Q: DO YOU BELIEVE THAT MINDFULNESS IS APPROPRIATE FOR INTRODUCING TO ALL AGE YOUTH? IF SO, WHY?
Allison: YES. Why not? Why would we arbitrarily choose a number and determine that until one reaches that age they are restricted from engaging in a practice that includes benefits such as relaxation, self-regulation of emotions, self-awareness, and compassion for others? If we taught mindfulness to youth of all ages…what a wonderful world it would be.
Ken: I do believe that mindfulness is appropriate. I have introduced it to my eighth graders this year. The adolescent brain goes through huge changes. It begins to prune back connections that are no longer used or needed, and it grows new connections as it matures and learns new things.
This is a huge leap forward toward adulthood. Students in middle school are truly "stuck in the middle." Anyone who has worked with middle school students will tell you that these kids are both babies and adults. They will chase and scream and giggle like little kids. Meanwhile, they push adults away, while at the same time longing for meaningful relationships and guidance with those same adults. They need a tool like mindfulness to manage the swings in mood and emotion. They need a way to manage the stress that comes from "fighting the bear". I believe that educators who use mindfulness with their students will enhance the relationships they have with their kids. Sharing mindfulness with my students has certainly proven to them how much I care about them.
Q: WOULD YOU RECOMMEND MINDFULNESS TO OTHER AFTERSCHOOL LEADERS? IF SO, WHY?
Allison: YES. I’d recommend mindfulness to other afterschool leaders because this practice is good self-care. Additionally, I know afterschool leaders are role models who can’t give what they don’t have.
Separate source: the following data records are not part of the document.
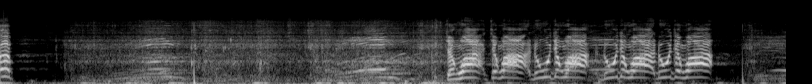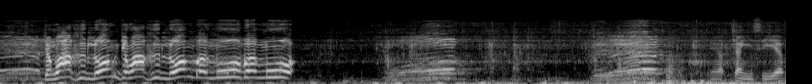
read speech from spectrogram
อึบจังหวะ จังหวะ ดูจังหวะ ดูจังหวะ ดูจังหวะ จังหวะขึ้นลง จังหวะขึ้นลง เบิ่งมู เบิ่งมู นี่ครับจังอีเสียบ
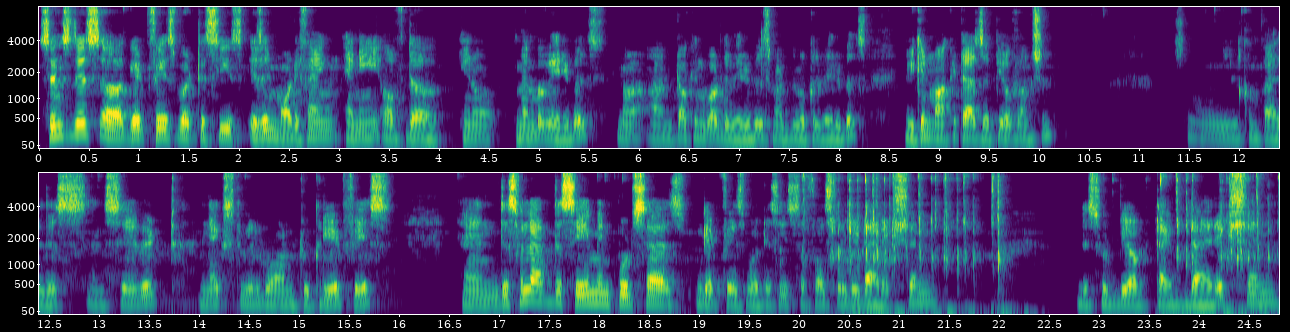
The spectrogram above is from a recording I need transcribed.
Since this uh, get face vertices isn't modifying any of the you know member variables no i'm talking about the variables not the local variables we can mark it as a pure function so we'll compile this and save it. Next we'll go on to create face and this will have the same inputs as get face vertices. So first will be direction. This would be of type direction.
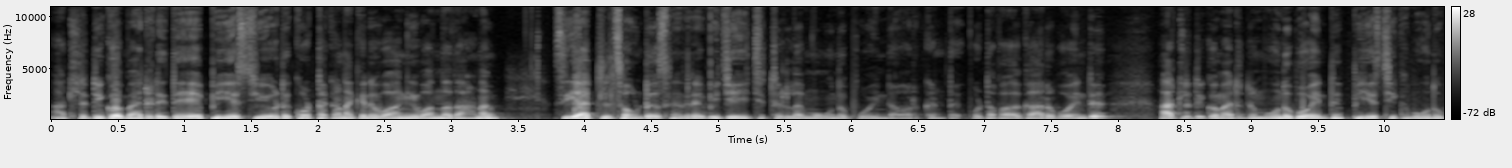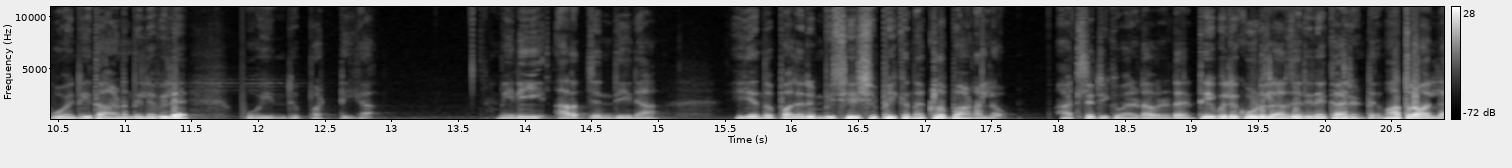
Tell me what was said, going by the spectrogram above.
അത്ലറ്റിക്കോ മാഡ്രിഡ് ഇതേ പി എസ് ജിയോട് കൊട്ടക്കണക്കിന് വാങ്ങി വന്നതാണ്. സിയാറ്റിൽ സൗണ്ടേഴ്സിനെതിരെ വിജയിച്ചിട്ടുള്ള മൂന്ന് പോയിന്റ് അവർക്കുണ്ട്. പൊട്ടഭാഗക്ക് ആറ് പോയിന്റ് അത്ലറ്റിക്കോ മാഡ്രിഡിന് മൂന്ന് പോയിന്റ് പി എസ് ജിക്ക് മൂന്ന് പോയിന്റ് ഇതാണ് നിലവിലെ പോയിന്റ് പട്ടിക. മിനി അർജന്റീന എന്ന് പലരും വിശേഷിപ്പിക്കുന്ന ക്ലബ്ബാണല്ലോ അത്ലറ്റിക്കോ മാഡ്രിഡ് അവരുടെ ടീമിൽ കൂടുതൽ അർജന്റീനക്കാരുണ്ട് മാത്രമല്ല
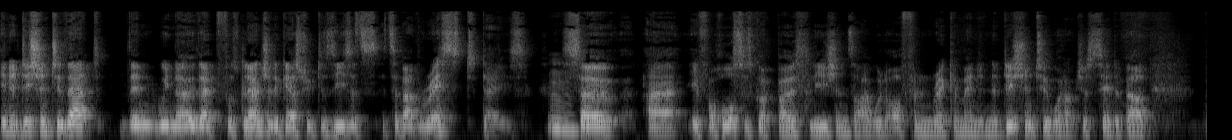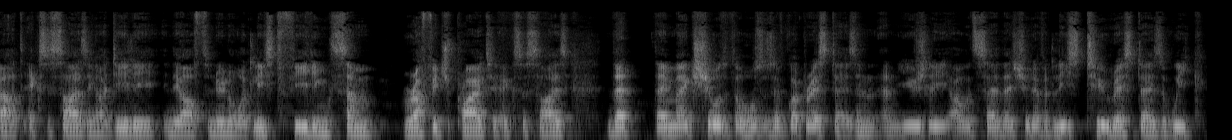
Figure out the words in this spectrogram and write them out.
in addition to that, then we know that for glandular gastric disease, it's, it's about rest days. Mm. So uh, if a horse has got both lesions, I would often recommend, in addition to what I've just said about about exercising ideally in the afternoon or at least feeding some roughage prior to exercise, that they make sure that the horses have got rest days. And, and usually I would say they should have at least two rest days a week.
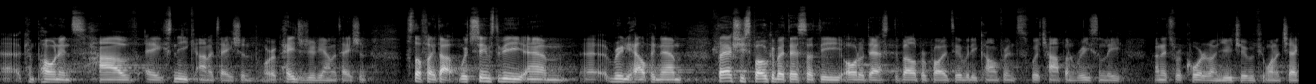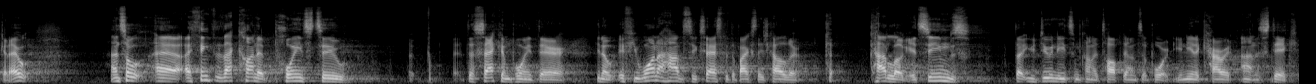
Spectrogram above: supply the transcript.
uh, components have a Snyk annotation or a PagerDuty annotation, stuff like that, which seems to be um, uh, really helping them. They actually spoke about this at the Autodesk Developer Productivity Conference, which happened recently, and it's recorded on YouTube if you want to check it out. And so uh, I think that that kind of points to the second point there, you know, if you want to have success with the Backstage catalog, catalog, it seems that you do need some kind of top-down support. You need a carrot and a stick.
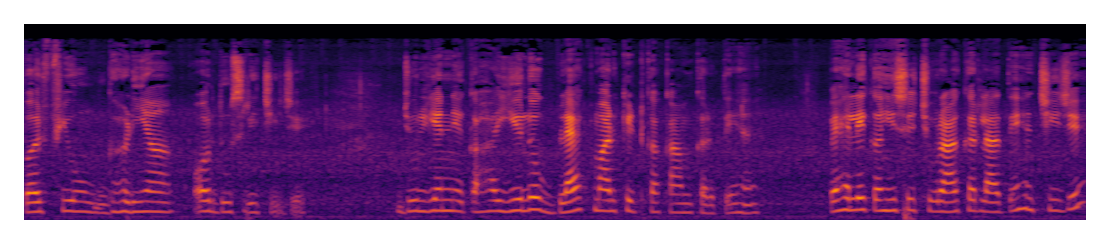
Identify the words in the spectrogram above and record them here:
परफ्यूम, घड़ियाँ और दूसरी चीज़ें। जूलियन ने कहा, ये लोग ब्लैक मार्केट का काम करते हैं। पहले कहीं से चुरा कर लाते हैं चीज़ें,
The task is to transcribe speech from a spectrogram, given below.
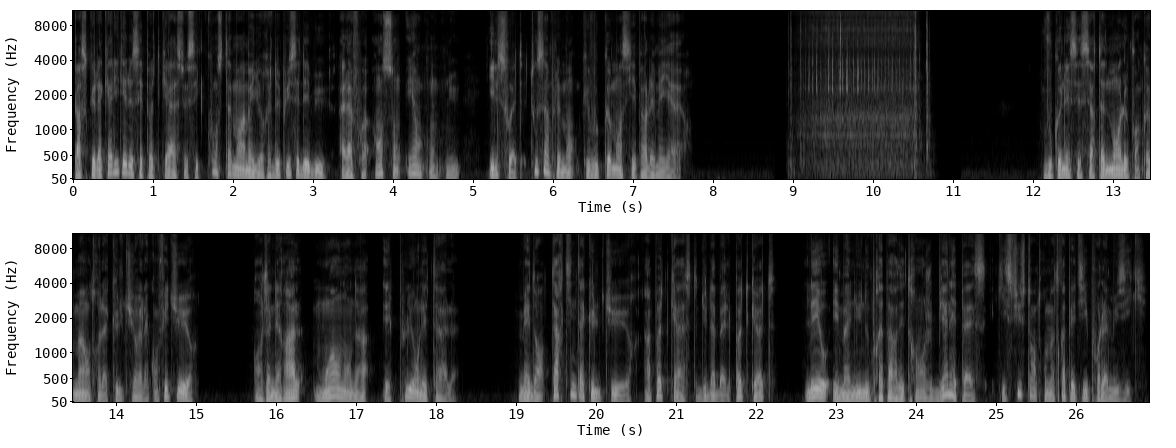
Parce que la qualité de ces podcasts s'est constamment améliorée depuis ses débuts, à la fois en son et en contenu, il souhaite tout simplement que vous commenciez par le meilleur. Vous connaissez certainement le point commun entre la culture et la confiture. En général, moins on en a et plus on l'étale. Mais dans Tartine ta culture, un podcast du label Podcut, Léo et Manu nous préparent des tranches bien épaisses qui sustenteront notre appétit pour la musique.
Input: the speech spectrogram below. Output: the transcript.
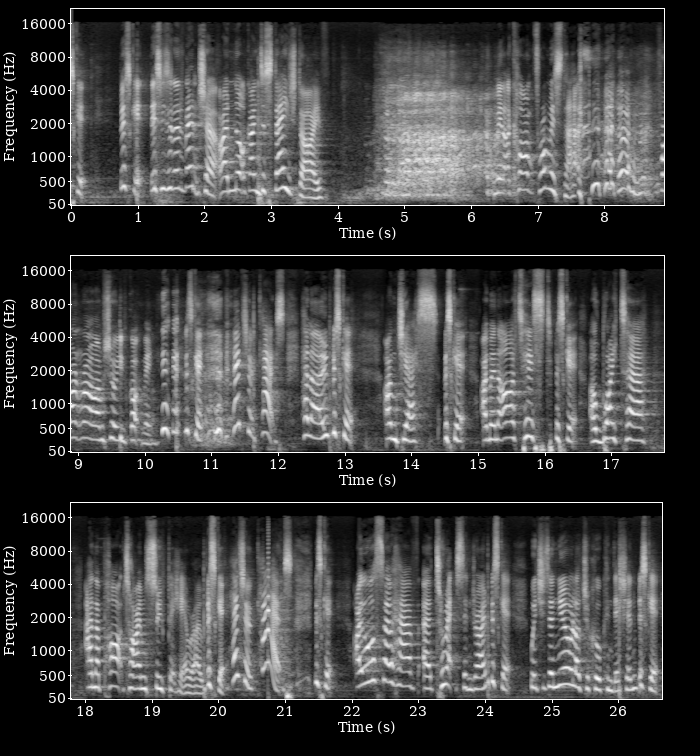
Biscuit, Biscuit, this is an adventure. I'm not going to stage dive. I mean, I can't promise that. Front row, I'm sure you've got me. Biscuit, hedgehog cats. Hello, Biscuit. I'm Jess. Biscuit, I'm an artist. Biscuit, a writer, and a part time superhero. Biscuit, hedgehog cats. Biscuit, I also have a Tourette syndrome, biscuit, which is a neurological condition, biscuit,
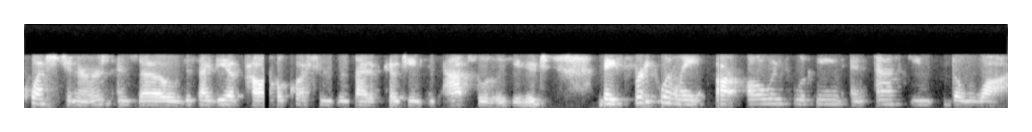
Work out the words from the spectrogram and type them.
questioners, and so this idea of powerful questions inside of coaching is absolutely huge. They frequently are always looking and asking the why.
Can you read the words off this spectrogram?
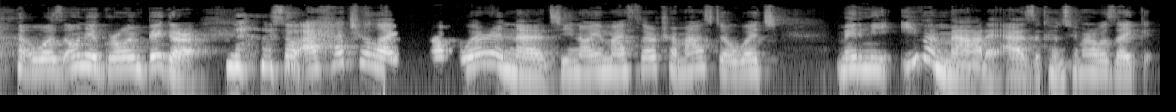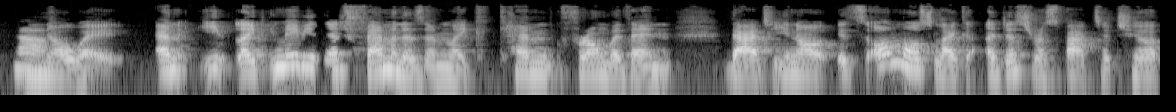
was only growing bigger. so I had to like stop wearing it, you know, in my third trimester, which made me even mad as a consumer. I was like, yeah. no way. And like maybe that feminism like came from within that, you know, it's almost like a disrespect to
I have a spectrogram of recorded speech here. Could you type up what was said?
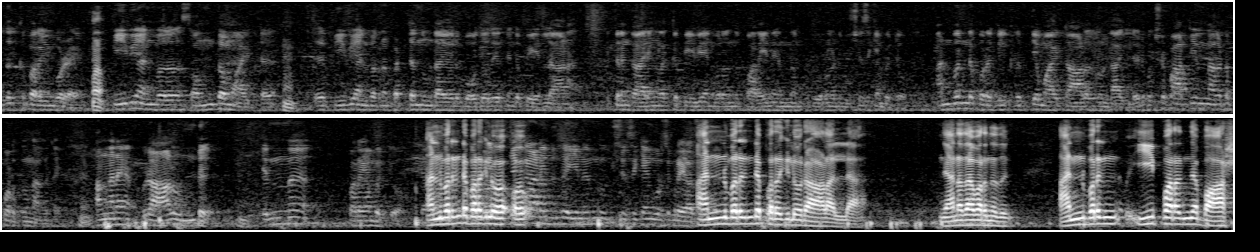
ഇതൊക്കെ പറയുമ്പോഴേ പി വി അൻവർ സ്വന്തമായിട്ട് പി വി അൻവറിന് പെട്ടെന്നുണ്ടായ ഒരു ബോധോദയത്തിന്റെ പേരിലാണ് ഇത്തരം കാര്യങ്ങളൊക്കെ പി വി അൻവർ എന്ന് പറയുന്നതെന്ന് നമുക്ക് പൂർണമായിട്ട് വിശ്വസിക്കാൻ പറ്റുമോ അൻവറിന്റെ പുറകിൽ കൃത്യമായിട്ട് ആളുകൾ ഉണ്ടാകില്ല ഒരു പക്ഷേ പാർട്ടിയിൽ നിന്നാകട്ടെ പുറത്തുനിന്നാകട്ടെ. അങ്ങനെ ഒരാളുണ്ട് എന്ന് പറയാൻ പറ്റുമോ അൻവറിന്റെ പുറകിൽ അൻവറിന്റെ പുറകിൽ ഒരാളല്ല. ഞാനതാ പറഞ്ഞത്. അൻവറിൻ ഈ പറഞ്ഞ ഭാഷ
I say, give them what they need and watch it spread.
Ken: When I share mindfulness with my kids, one comment I always hear at the beginning is that it is "weird." It's weird because no other teacher they've had has ever shared this with them. Taking a moment to do a body scan, be grateful, be in the moment, etc., is completely foreign to them.
It is my wish that mindfulness become such a regular part of education that it is never considered "weird" anymore. I wish every teacher on my site spent time using mindfulness with their students. I would certainly recommend the practice to any leaders involved in educating our youth.
Allison Haynes is the Administrator of Pupil and Administrative Services at the Riverside County Office of Education. She has worked in the field of Education for 25 years with the last five focused on Expanded Learning Programs. Her experience ranges from working with elementary, middle school, and high school students as a school counselor and/or a site administrator. Allison remains steadfast in removing barriers to learning via social emotional support; youth advocacy; and social equity. In recent years Allison has turned her actions toward influencing those working directly with youth.
Ken Dyar was named a California Teacher of the Year in 2006. He is currently a Physical Educator at the Delano Union School District. Prior to this assignment, he was Director of Physical Education and After School Programs, including DUESD's after school program - POWER. Ken has taught for over 18 years, teaching 3rd, 4th, 6th, 7th and 8th grades (13 of those years as a physical educator and department chair at Cecil Avenue Middle School in Delano).
Mindfulness in Afterschool is a training and curriculum offered by Temescal Associates, in partnership with Mindful Impact. For more information, write to firstname.lastname@example.org.
Sam Piha is the founder and principal of Temescal Associates, a consulting group dedicated to building the capacity of leaders and organizations in education and youth development.